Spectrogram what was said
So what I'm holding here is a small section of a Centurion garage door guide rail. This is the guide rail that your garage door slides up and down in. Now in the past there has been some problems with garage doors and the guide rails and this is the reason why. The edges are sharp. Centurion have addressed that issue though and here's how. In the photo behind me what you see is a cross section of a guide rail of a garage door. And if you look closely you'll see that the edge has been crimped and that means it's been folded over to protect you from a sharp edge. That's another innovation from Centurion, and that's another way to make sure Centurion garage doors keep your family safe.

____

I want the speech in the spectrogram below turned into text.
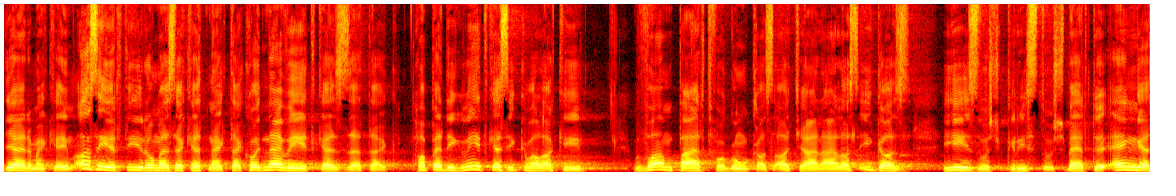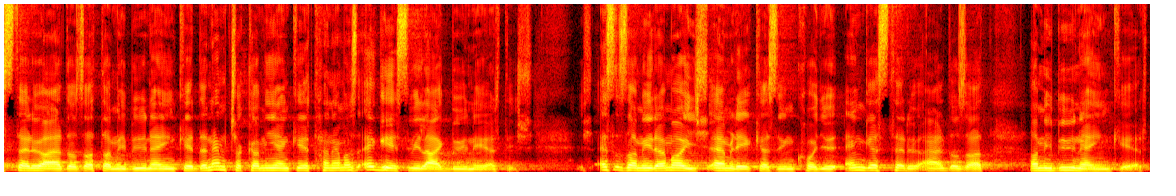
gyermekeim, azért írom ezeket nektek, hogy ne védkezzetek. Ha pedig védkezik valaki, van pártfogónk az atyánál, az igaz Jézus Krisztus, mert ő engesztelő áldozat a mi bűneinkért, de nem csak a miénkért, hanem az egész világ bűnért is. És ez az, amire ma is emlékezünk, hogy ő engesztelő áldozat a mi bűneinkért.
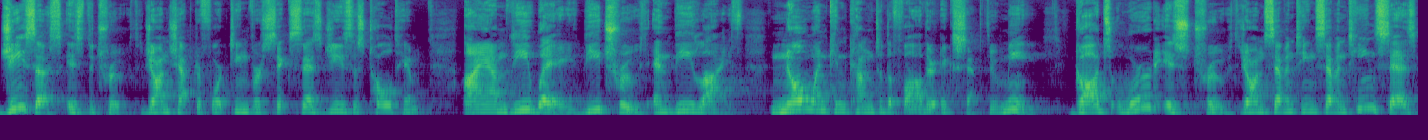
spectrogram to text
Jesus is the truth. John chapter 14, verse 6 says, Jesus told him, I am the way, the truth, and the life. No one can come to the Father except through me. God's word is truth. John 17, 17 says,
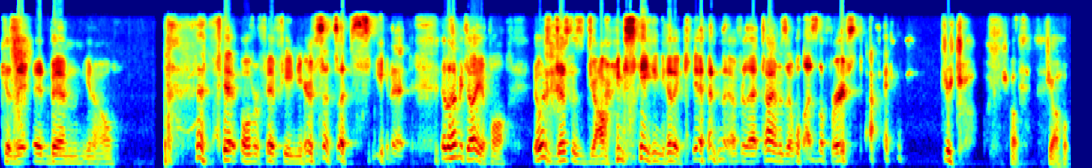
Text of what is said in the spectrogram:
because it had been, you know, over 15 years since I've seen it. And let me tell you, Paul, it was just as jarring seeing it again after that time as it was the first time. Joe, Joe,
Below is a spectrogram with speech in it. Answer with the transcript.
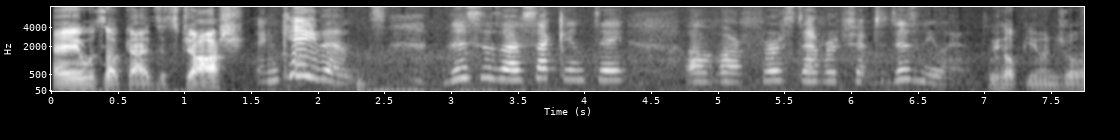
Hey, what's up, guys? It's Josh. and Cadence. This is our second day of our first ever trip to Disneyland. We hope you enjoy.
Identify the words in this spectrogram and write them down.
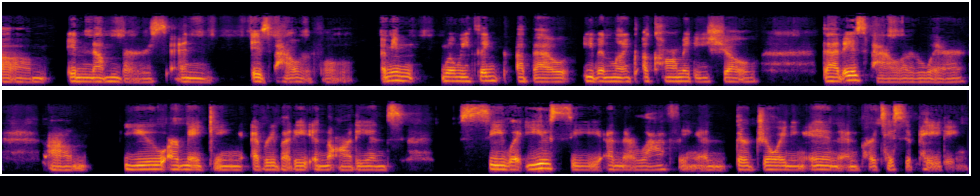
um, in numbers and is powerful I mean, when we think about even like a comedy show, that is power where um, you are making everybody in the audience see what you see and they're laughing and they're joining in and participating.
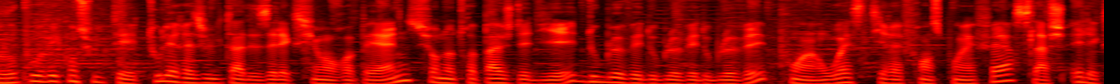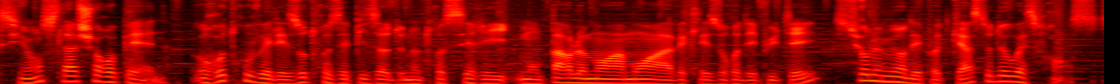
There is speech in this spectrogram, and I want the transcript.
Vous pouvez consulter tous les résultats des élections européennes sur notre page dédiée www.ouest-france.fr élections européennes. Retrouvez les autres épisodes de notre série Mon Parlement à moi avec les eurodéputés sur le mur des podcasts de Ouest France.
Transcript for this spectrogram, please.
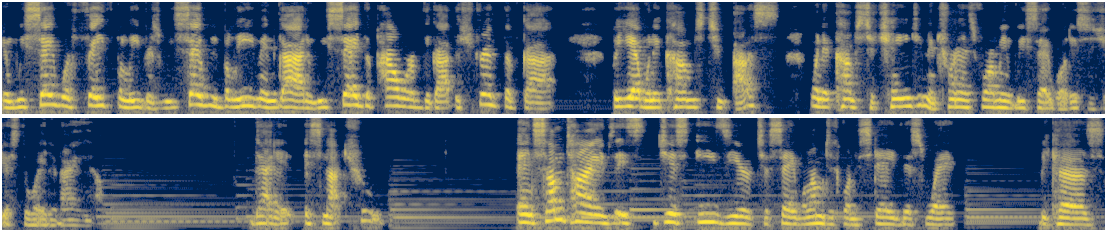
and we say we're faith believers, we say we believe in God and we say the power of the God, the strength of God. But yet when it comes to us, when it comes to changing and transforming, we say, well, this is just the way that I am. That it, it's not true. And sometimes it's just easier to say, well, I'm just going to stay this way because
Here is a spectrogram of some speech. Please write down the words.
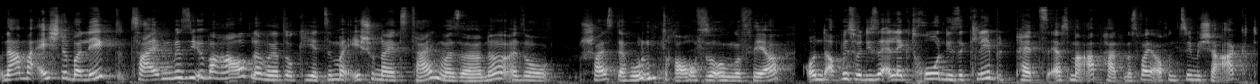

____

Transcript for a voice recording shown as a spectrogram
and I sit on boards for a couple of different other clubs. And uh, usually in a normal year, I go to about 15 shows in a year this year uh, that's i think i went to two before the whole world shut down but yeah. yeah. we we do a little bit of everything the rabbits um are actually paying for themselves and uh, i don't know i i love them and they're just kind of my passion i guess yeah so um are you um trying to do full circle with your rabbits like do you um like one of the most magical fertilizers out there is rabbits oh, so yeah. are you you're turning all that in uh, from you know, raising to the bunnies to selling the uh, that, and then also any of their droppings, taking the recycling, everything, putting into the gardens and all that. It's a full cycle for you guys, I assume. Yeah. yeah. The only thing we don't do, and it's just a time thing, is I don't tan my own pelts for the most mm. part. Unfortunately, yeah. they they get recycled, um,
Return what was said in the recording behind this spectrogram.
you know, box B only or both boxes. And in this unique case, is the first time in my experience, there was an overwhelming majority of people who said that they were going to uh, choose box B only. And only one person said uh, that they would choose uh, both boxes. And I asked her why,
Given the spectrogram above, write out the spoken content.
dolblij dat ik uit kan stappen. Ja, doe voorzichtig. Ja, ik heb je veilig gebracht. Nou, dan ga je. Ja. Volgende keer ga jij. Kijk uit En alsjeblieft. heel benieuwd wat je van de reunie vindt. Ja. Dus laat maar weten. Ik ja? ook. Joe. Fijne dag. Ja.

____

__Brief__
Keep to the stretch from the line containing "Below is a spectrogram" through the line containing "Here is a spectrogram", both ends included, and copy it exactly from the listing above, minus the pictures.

__Task result__
Below is a spectrogram with speech in it. Answer with the transcript.
Hey, what's up, guys? It's Josh. and Cadence. This is our second day of our first ever trip to Disneyland. We hope you enjoy.
Identify the words in this spectrogram and write them down.
um, in numbers and is powerful I mean, when we think about even like a comedy show, that is power where um, you are making everybody in the audience see what you see and they're laughing and they're joining in and participating.
There is speech in this spectrogram, and I want the transcript.
Vous pouvez consulter tous les résultats des élections européennes sur notre page dédiée www.ouest-france.fr élections européennes. Retrouvez les autres épisodes de notre série Mon Parlement à moi avec les eurodéputés sur le mur des podcasts de Ouest France.
Transcript for this spectrogram, please.
and we say we're faith believers, we say we believe in God and we say the power of the God, the strength of God. But yet when it comes to us, when it comes to changing and transforming, we say, well, this is just the way that I am. That it, it's not true. And sometimes it's just easier to say, well, I'm just going to stay this way because
Here is a spectrogram of some speech. Please write down the words.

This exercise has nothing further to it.